Wednesday, 15 July 2015

Ashes to ashes, stardust to stardust

Yesterday, I pretended, for rhetorical purposes, that the New Horizons probe had a passenger on its voyage to Pluto and beyond. I was making a point about a delusional lack of any sense of proportion or empathy centred around a petty, vindictive power struggle that's causing pointless misery on our planet to no purpose that I can see, other than to save face for people who have the power to change course away from an ever-deepening human-engineered catastrophe, but seemingly lack the will or wit to do so.

Looking up from the gutter and back at the stars, New Horizons really does have a passenger - although he's no longer among the living. The probe carries an aluminium capsule, no longer than a typical USB memory stick, bearing the following inscription:
Interned herein are remains of American Clyde W. Tombaugh, discoverer of Pluto and the solar system’s ‘third zone.’ Adelle and Muron’s boy, Patricia’s husband, Annette and Alden’s father, astronomer, teacher, punster, and friend: Clyde Tombaugh (1906-1997).
Not only ('only??') a fantastic scientific and technical achievement, then, but the most awesome resting place in all of human history. Ever.

Humans have devised some impressive - and sometimes appalling - ways to honour their dead, at least those deemed by their society to merit special recognition. Ancient rulers buried among piles of glittering possessions and the bodies of servants and spouses sacrificed to signal the deceased's power and authority, sky burial on the towers of silence, being set adrift on a burning longboat, the tombs of generals, thronged with winged victories, angels intended to watch over a tomb stolen by a monarch, monuments to tyrants, built by slaves, the inscription on Sir Christopher Wren's tomb, which asks the reader who seeks his memorial to 'look around you' at the awe-inspiring cathedral he designed, the Taj Mahal, the pyramids...

But nobody, until now, could say of a real, once-living human being, 'we placed him among the stars.' Quite literally.

It's what the ancients did with mythic heroes, legendary queens and - bizarrely - with the hair of a real queen. It's only according to an extravagantly poetic legend that the golden locks of Queen Berenice II, (daughter of Magas of Cyrene and Queen Apama II, wife of King Ptolemy III Euergetes, third ruler of the Ptolemaic dynasty of Egypt), were placed among the stars by the goddess Aphrodite. But the remains of Clyde Tombaugh, from Streator, Illinois, are really on their way to the stars, where they'll still be drifting more than five billion or so years hence, when nothing's left of the pyramids but dust, being blown around the charred remains of Earth, if any winds still blow there.
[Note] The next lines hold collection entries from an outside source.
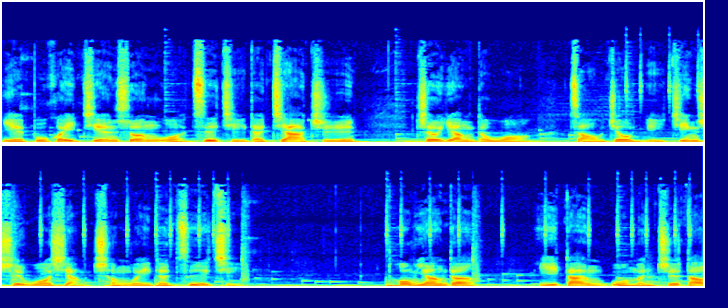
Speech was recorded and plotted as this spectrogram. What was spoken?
也不会减损我自己的价值。这样的我，早就已经是我想成为的自己。同样的，一旦我们知道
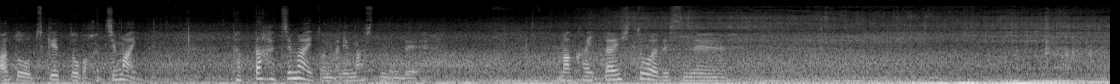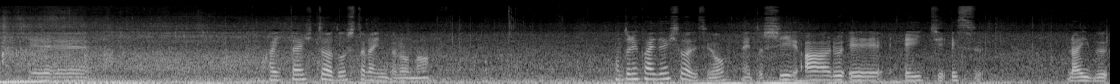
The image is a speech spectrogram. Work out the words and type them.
あとチケットが8枚。たった8枚となりましたのでまあ買いたい人はですねえー、買いたい人はどうしたらいいんだろうな。本当に買いたい人はですよ、えーと、CRAHS ライブ。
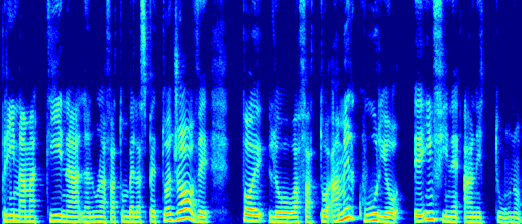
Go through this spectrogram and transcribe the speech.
prima mattina la Luna ha fatto un bel aspetto a Giove, poi lo ha fatto a Mercurio e infine a Nettuno.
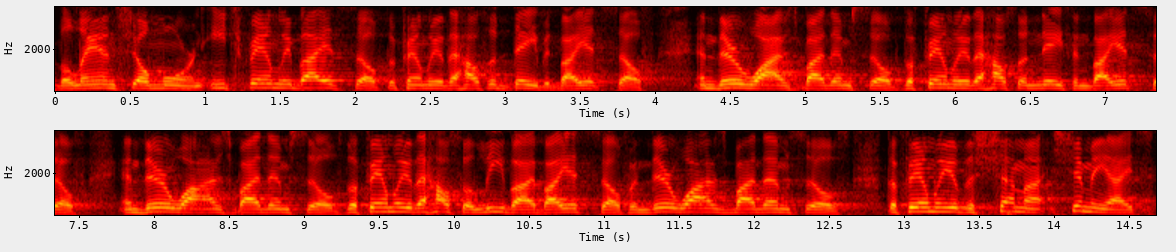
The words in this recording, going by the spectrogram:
The land shall mourn, each family by itself, the family of the house of David by itself, and their wives by themselves, the family of the house of Nathan by itself, and their wives by themselves, the family of the house of Levi by itself, and their wives by themselves, the family of the Shimeites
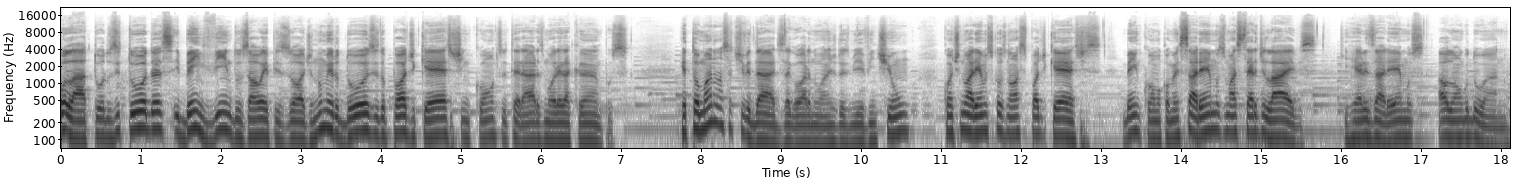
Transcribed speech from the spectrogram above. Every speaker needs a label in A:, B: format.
A: Olá a todos e todas e bem-vindos ao episódio número 12 do podcast Encontros Literários Moreira Campos. Retomando nossas atividades agora no ano de 2021, continuaremos com os nossos podcasts, bem como começaremos uma série de lives que realizaremos ao longo do ano.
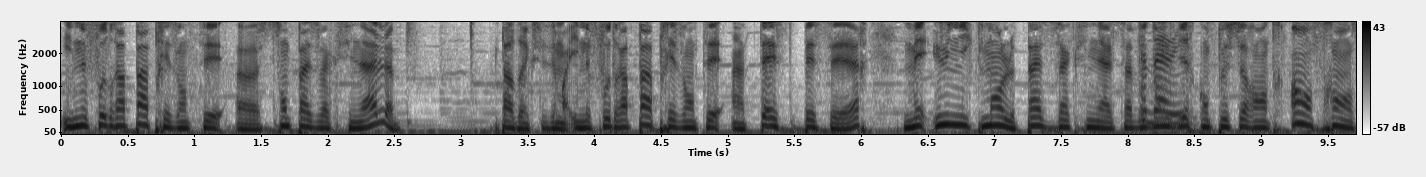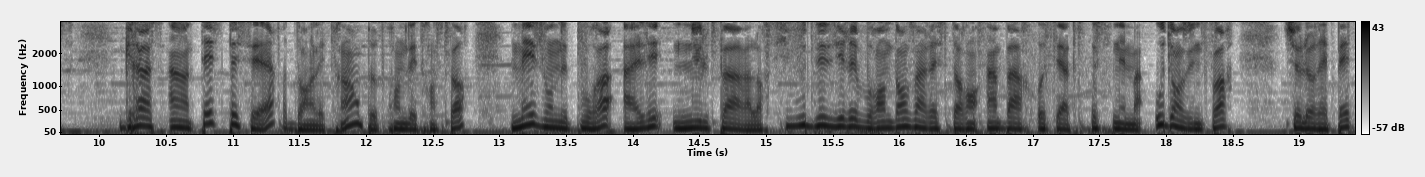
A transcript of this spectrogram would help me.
il ne faudra pas présenter euh, son passe vaccinal Pardon, excusez-moi, il ne faudra pas présenter un test PCR, mais uniquement le pass vaccinal. Ça veut Ah bah donc oui. dire qu'on peut se rendre en France grâce à un test PCR dans les trains, on peut prendre les transports, mais on ne pourra aller nulle part. Alors si vous désirez vous rendre dans un restaurant, un bar, au théâtre, au cinéma ou dans une foire, je le répète,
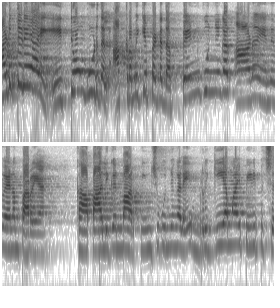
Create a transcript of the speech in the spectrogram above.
അടുത്തിടെയായി ഏറ്റവും കൂടുതൽ ആക്രമിക്കപ്പെട്ടത് പെൺകുഞ്ഞുങ്ങൾ ആണ് എന്ന് വേണം പറയാൻ. കാപാലികന്മാർ പിഞ്ചുകുഞ്ഞുങ്ങളെ മൃഗീയമായി പീഡിപ്പിച്ച്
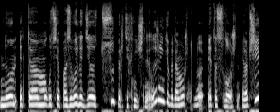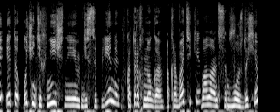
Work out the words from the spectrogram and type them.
Но это могут себе позволить делать супер техничные лыжники, потому что ну, это сложно. И вообще это очень техничные дисциплины, в которых много акробатики, баланса в воздухе.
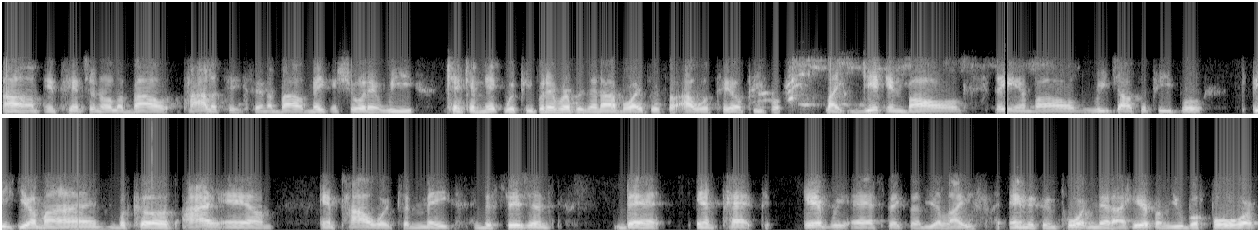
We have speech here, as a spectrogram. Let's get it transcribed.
um, intentional about politics and about making sure that we can connect with people that represent our voices. So I will tell people, like, get involved stay involved, reach out to people, speak your mind because I am empowered to make decisions that impact every aspect of your life. And it's important that I hear from you before,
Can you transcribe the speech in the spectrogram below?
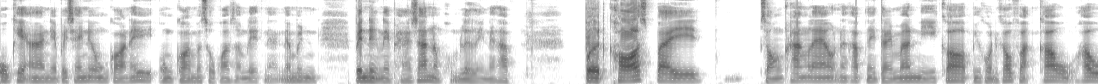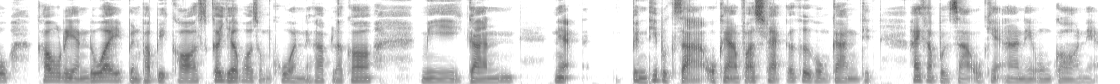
OKR เนี่ยไปใช้ในองค์กรให้องค์กรประสบความสำเร็จเนี่ยนั่นเป็นเป็นหนึ่งใน passion ของผมเลยนะครับ เปิดคอร์สไป 2 ครั้งแล้วนะครับ ในไตรมาสนี้ก็มีคนเข้าฝเข้าเข้าเข้าเรียนด้วยเป็น Public Course ก็เยอะพอสมควรนะครับ แล้วก็มีการเนี่ยเป็นที่ปรึกษา OKR Fast Track ก็คือโครงการที่ให้คำปรึกษา OKR ในองค์กรเนี่ย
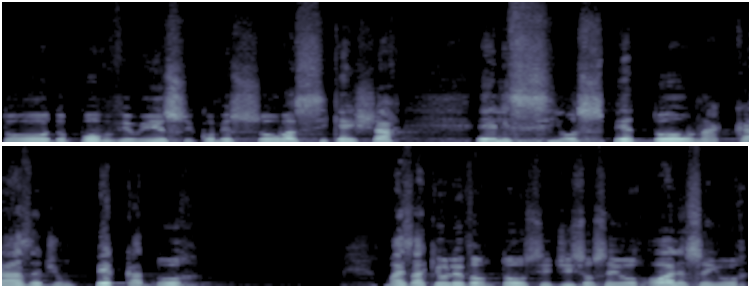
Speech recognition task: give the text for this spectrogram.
Todo o povo viu isso e começou a se queixar. Ele se hospedou na casa de um pecador. Mas Zaqueu levantou-se e disse ao Senhor: Olha, Senhor,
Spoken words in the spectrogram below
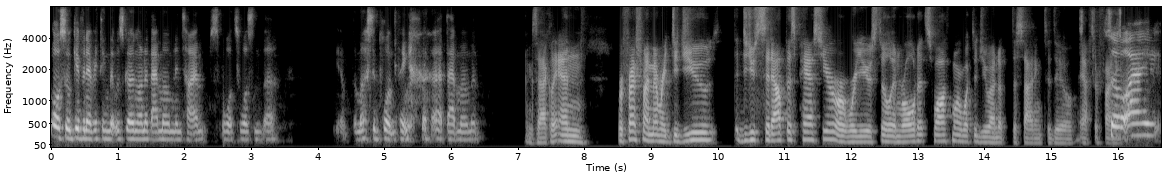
also given everything that was going on at that moment in time, sports wasn't the you know the most important thing at that moment. Exactly. And refresh my memory, did you did you sit out this past year or were you still enrolled at Swarthmore? What did you end up deciding to do after finding? So I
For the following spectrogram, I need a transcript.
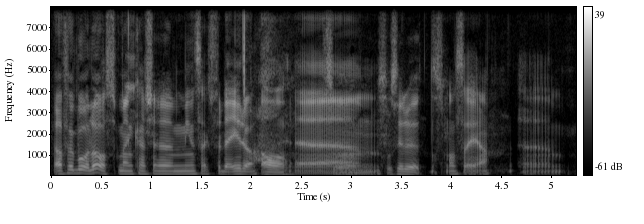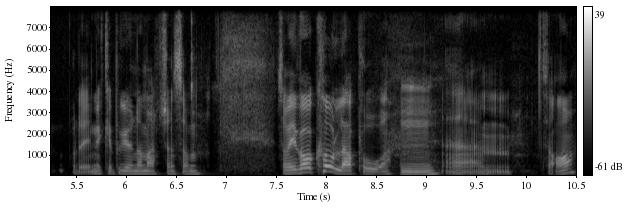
Ja, för båda oss, men kanske minst sagt för dig då. Ja, Ehm, så, så ser det ut. Måste man säga. Ehm, och det är mycket på grund av matchen som, som vi var och kollade på. Mm. Ehm, så ja,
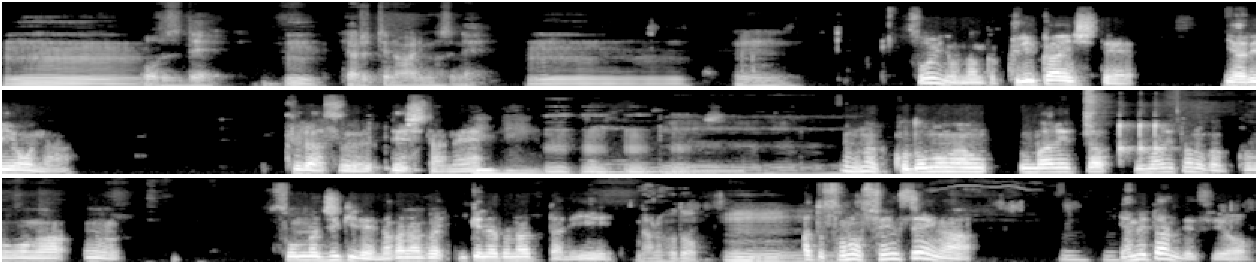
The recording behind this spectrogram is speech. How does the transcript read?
うーん。ポーズでうん。やるっていうのはありますね。うーん。うん。そういうのをなんか繰り返してやるようなクラスでしたうね。んうんうんうんううん。んでもなんか子供が生まれた、生まれたのか子供が、うん、そんな時期でなかなか行けなくなったり、なるほど。うんうんうん。あとその先生が辞めたんですよ。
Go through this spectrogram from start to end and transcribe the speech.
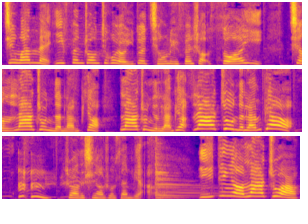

You'd have to be already dead inside for that thought not to send a little shiver down your spine.

We are stardust. Now, for the first time in human history a human is returning , not only to dust, but also to the stars.